Frances Backhouse, Sylvia Olsen win city’s top literary prize

Greater Victoria writers Frances Backhouse and Sylvia Olsen won the city’s top literary prizes last night.

Backhouse received the City of Victoria Butler Book Prize for her non-fiction book, Children of the Klondike, published by Whitecap Books. The book was judged best in a general category that included poetry, fiction, non-fiction and biography. She was awarded a $5,000 cheque.

Backhouse’s book chronicles the stories of children who grew up between the discovery of Yukon gold in 1896 and the emergence of Dawson City as a post-gold-rush town in the early 20th century.

Olsen won the $5,000 Bolen Books Children’s Book Prize for Counting on Hope.

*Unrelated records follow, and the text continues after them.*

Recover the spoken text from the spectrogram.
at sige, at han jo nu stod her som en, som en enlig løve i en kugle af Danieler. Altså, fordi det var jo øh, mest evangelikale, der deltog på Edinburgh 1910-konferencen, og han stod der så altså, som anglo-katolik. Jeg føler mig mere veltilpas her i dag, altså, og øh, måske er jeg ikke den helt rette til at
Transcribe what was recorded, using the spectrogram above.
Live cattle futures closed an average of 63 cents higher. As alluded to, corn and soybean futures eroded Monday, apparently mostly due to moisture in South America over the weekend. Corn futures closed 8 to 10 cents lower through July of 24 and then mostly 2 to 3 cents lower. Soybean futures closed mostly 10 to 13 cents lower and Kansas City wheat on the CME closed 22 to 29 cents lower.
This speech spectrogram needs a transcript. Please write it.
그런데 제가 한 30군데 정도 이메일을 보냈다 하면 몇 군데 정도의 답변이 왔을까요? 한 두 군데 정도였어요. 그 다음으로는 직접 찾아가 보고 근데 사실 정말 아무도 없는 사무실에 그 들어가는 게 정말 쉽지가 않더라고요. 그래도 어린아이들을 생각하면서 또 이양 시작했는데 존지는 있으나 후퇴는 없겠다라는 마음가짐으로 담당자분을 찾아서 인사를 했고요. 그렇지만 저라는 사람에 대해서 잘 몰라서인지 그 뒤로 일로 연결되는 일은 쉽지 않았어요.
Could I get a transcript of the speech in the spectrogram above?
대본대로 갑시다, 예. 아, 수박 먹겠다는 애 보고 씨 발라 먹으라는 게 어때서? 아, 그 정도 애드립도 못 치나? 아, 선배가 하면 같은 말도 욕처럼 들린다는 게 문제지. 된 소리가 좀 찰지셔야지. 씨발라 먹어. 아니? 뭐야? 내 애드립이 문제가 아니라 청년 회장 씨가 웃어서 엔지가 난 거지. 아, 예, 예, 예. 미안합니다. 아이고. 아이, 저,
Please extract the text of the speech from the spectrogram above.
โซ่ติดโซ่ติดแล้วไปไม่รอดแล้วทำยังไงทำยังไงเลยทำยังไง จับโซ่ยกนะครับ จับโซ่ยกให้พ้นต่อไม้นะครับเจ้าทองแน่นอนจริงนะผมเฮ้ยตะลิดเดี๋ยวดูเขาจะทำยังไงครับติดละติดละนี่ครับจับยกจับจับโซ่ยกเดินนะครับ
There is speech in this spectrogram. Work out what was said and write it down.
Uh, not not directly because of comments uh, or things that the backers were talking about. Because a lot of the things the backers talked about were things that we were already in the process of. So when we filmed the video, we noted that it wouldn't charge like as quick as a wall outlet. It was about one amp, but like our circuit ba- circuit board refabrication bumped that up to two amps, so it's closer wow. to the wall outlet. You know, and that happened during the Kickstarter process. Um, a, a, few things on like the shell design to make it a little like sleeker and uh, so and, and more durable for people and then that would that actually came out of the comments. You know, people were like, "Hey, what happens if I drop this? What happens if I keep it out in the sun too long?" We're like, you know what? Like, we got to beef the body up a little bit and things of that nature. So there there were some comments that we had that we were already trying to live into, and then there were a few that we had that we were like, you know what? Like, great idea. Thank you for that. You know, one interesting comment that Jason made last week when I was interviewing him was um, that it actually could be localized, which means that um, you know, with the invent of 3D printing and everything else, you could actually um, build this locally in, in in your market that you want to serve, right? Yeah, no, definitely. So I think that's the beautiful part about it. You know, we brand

Published by Sono Nis Press, her novel is about the complex relationship between a First Nations girl and a British girl during the British colonization of British Columbia. Alternating between prose and free verse, Counting on Hope also explores a naval assault on Kuper Island in 1863.

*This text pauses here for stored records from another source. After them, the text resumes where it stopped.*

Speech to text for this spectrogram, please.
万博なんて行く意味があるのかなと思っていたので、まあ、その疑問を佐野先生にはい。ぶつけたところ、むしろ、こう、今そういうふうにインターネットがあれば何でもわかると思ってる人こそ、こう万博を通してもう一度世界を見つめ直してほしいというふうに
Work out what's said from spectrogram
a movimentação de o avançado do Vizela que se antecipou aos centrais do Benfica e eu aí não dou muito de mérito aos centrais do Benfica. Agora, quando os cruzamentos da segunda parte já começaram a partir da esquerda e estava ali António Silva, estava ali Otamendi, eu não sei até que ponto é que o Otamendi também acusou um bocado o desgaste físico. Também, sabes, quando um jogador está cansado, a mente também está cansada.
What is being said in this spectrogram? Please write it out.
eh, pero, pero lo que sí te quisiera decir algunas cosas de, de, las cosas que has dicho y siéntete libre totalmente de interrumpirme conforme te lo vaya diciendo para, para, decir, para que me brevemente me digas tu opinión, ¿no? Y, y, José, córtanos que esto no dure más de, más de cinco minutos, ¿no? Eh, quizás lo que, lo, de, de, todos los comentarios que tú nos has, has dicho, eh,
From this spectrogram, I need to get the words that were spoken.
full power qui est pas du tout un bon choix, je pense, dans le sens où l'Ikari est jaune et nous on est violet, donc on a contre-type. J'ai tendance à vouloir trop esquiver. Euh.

The awards ceremony, held at the Union Club, featured readings by all eight finalists for the prizes.

“I’m truly in shock,” Backhouse said, accepting her award. “There’s so many good writers in this city,” she said, adding she was humbled to be chosen for the prize.

Olsen said she loved inspiring young people with her novels.

“I get to be with teenagers and kids and get to see that inspiration,” she said. “I’m never going to grow up and write adult novels.”

The event was hosted by Jo-Ann Roberts of CBC Radio’s All Points West.

The Victoria Book Prize Society establishes the policy and criteria for the prizes, appoints the juries and administers the competitions.